EXERCISE DETAILS: Go to the line below that has "Ordinary lossy codec, neural", print it and each line after it exactly, and stop after the line that has "Language, sex, age, state, district, area, speech"; leave out pictures.

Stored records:

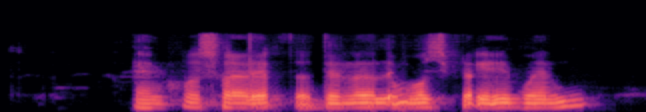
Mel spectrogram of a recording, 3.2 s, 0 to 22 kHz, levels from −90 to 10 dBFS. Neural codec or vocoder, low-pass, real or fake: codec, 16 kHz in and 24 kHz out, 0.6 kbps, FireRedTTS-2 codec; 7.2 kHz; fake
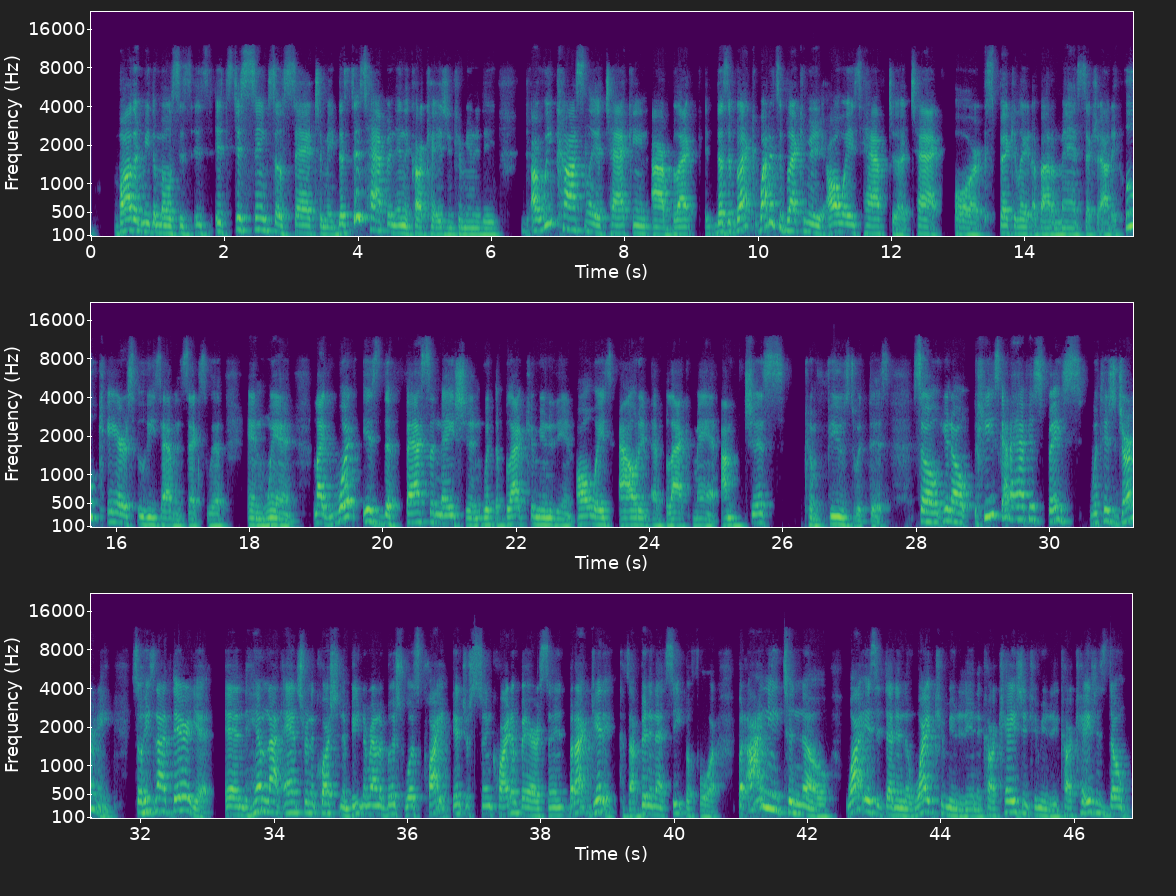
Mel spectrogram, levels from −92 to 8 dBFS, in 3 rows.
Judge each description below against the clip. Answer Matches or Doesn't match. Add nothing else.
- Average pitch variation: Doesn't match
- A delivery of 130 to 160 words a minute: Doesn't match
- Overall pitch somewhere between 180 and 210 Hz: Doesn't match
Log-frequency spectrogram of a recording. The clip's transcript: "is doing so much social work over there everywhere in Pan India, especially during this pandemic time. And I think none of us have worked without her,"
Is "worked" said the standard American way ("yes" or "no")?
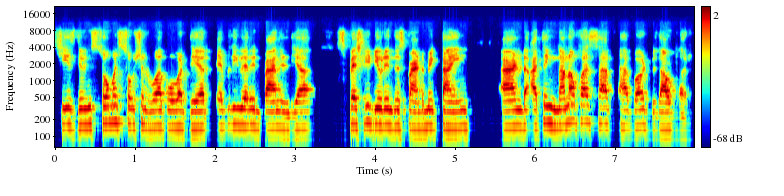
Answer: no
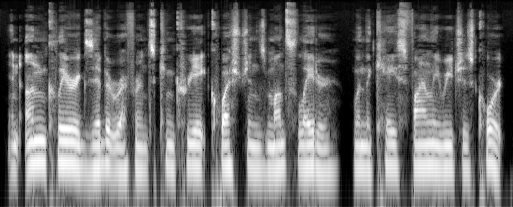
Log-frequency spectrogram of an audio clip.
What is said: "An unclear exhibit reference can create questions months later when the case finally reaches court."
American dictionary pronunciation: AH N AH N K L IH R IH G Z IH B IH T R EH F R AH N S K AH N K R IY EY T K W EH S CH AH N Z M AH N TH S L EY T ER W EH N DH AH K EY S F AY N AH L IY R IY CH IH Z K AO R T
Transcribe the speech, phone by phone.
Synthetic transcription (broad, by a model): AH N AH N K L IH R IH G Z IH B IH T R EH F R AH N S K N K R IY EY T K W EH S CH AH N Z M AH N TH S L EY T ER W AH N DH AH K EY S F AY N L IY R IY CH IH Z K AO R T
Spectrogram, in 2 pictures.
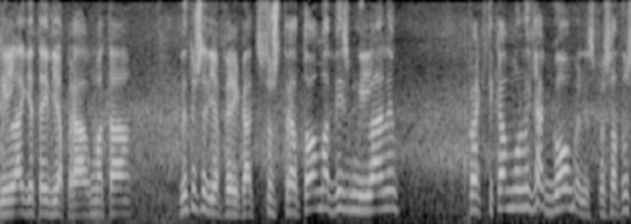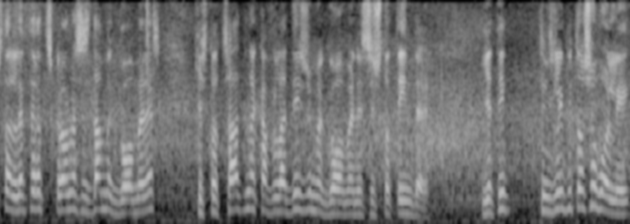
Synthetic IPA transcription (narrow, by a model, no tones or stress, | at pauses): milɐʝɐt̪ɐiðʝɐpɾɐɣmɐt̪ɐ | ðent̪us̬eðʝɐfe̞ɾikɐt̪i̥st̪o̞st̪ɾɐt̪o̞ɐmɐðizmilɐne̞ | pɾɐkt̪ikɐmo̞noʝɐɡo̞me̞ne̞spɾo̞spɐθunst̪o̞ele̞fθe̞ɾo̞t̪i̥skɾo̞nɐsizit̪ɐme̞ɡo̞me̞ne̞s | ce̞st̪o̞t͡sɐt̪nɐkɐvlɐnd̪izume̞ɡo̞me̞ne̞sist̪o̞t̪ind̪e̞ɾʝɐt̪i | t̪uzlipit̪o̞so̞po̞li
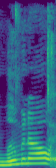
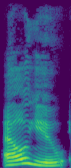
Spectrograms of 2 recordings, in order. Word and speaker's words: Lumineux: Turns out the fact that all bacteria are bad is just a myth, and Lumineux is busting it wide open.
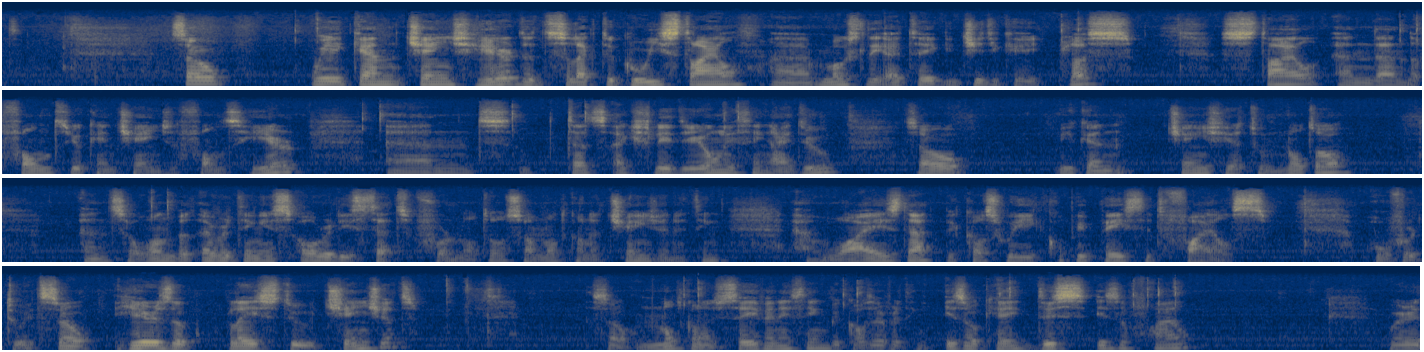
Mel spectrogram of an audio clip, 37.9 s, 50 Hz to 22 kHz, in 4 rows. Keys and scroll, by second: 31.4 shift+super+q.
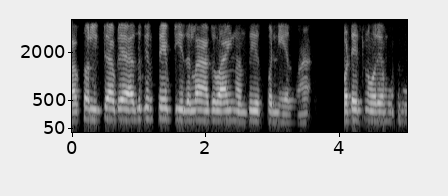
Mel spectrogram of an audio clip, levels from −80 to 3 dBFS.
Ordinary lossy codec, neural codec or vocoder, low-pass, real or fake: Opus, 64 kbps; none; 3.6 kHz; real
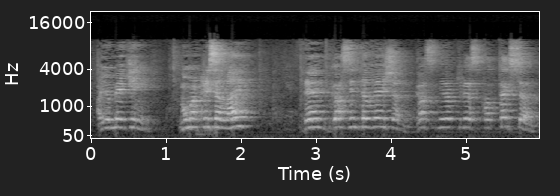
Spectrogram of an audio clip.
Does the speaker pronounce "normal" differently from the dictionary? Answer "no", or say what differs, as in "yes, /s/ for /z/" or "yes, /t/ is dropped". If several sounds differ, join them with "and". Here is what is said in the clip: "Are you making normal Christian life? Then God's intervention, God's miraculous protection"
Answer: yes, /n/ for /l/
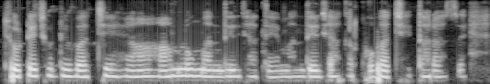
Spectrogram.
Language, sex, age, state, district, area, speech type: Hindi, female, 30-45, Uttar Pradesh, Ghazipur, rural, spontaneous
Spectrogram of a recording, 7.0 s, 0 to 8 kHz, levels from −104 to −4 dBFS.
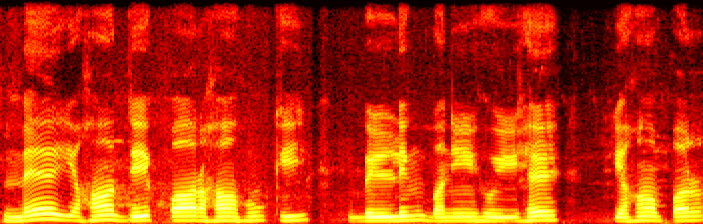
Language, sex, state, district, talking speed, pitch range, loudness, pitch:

WRITTEN ANSWER:
Ordinary lossy codec, neural codec or vocoder, low-pass, real or fake: Opus, 64 kbps; none; 3.6 kHz; real
Spectrogram of an audio clip.
Does the speaker pronounce "normal" differently from the dictionary? Answer "no", or say what differs, as in "yes, /s/ for /z/" or "yes, /t/ is dropped". If several sounds differ, join them with "and". Here is what is said in the clip: "Are you making normal Christian life? Then God's intervention, God's miraculous protection"
Answer: yes, /n/ for /l/
Spectrogram.
Language, sex, age, state, district, area, speech type: Hindi, female, 30-45, Uttar Pradesh, Ghazipur, rural, spontaneous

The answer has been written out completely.